According to the CDC, influenza vaccinations are approved for children older than six months; in fact the CDC recommends vaccinating. What this means is those the government considers “children” will have a broad range of vaccinated populations. According to the CDC, the highest vaccinated group in children between the ages of six months and eighteen years is the five to twelve year age range. According to the CDC, in the 2014-2015 flu season, approximately 75,989 children in this category were vaccinated, the highest concentration being 18,971 vaccinations in those aged five to twelve.
Reasons For The Five To Twelve Age Range Average

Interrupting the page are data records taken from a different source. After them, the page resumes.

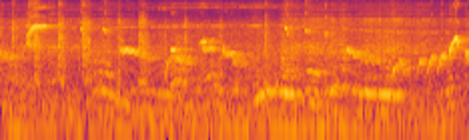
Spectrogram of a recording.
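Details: White-rumped shama song played as a lure to get other birds singing: varied whistles, some sliding low and mellow, others high and sharp, delivered in a loose flowing sequence over a faint hum.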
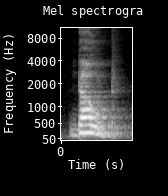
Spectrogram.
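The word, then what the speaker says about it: doubt: उसमें सेकंड क्या है डाउट तो इसमें बी साइलेंट है थर्ड देखिए वॉक इसमें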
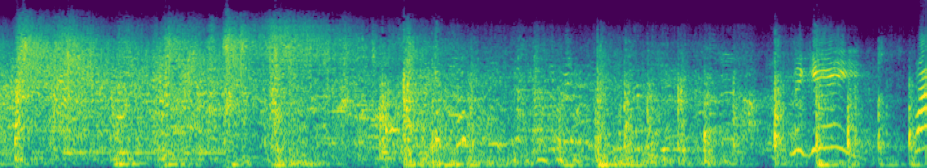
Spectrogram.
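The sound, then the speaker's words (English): A person falls flat onto eggs on a floor with a heavy thud after their bathrobe tassel is caught in a shut refrigerator door, amid a dense, continuous spill of clattering and crashing noise, loud, with brief vocal cries toward the end. “I shut the refrigerator door on the tassel of my bathrobe, started to walk away, and boom, flat on the hen fruit.”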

There are a lot of reasons for this. The CDC may recommend vaccination in children older than six months, but this may not be the best course of action if their health isn’t already up to par. Especially in situations where extreme poverty plays a role, vaccination should wait a little while. With vaccination, a subject is exposed to an inert antigen designed to stimulate an immune system response. This response comes in the form of a pseudo-illness that can last anywhere from several hours to several days. If a child is already sick when an inoculation is administered, this could compound existing stress on their developing immune system. At such an early age, the net result of such stress could be worse complications down the line. Know your child before you vaccinate, and when you do decide to go this route, be sure that they are in peak health. The pseudo-illness following a vaccination goes away soon in good health, but can worsen existing conditions. Other reasons people often vaccinate during this age range include:

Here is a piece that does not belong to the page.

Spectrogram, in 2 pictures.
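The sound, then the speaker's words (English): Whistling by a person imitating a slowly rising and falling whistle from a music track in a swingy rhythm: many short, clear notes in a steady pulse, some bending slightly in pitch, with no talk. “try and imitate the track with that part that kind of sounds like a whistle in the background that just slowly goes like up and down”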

- A Child’s Introduction To Public School
- Monetary Considerations
- Maturity Of Child In Question
- Availability Of Vaccination Options
The Importance Of Protecting Yourself And Loved Ones From Influenza
Every year in the United States, over 55,000 people die from complications whose root is ultimately the influenza virus. The official statistic says “influenza/pneumonia”. The reason it’s listed this way has to do with the almost symbiotic relationship between these two illnesses. Influenza in a very young or very old immune system can weaken the body such that other conditions like pneumonia eventually set up residence. Usually it isn’t influenza itself that kills people, but complications which result from the condition. Preparedness actions related to preventing influenza include vaccinations, but there are also a number of other remedies you can use should vaccinations no longer be available in your area.
Firstly, eating healthy always has a place on the doctor’s recommendation list. Avoid processed foods, get plenty of vitamins, protein, fiber, and other essential nutrients. The healthier you are, the stronger your immune system. To that end, it makes sense to work out as much as is sustainable. Keeping your body in peak condition will likewise aid in facilitating good health. Additionally it is being found that reduction of stress can lead to reduction in susceptibility to illness. What stress does to your DNA is wear down the telomeres holding it together. Think of telomeres like the equivalent of tape at the end of a shoelace; only in this case, the shoelace is your DNA. As the telomeres are worn down by stress, regular bodily function reduces its efficiency. This leaves you wide open to illnesses. There is a reason that depression, sadness, anger, and other high emotional levels of anxiety often result in an individual becoming ill. The body is weakened at the genetic level through improper stress levels. So ensure your child is relatively stressless.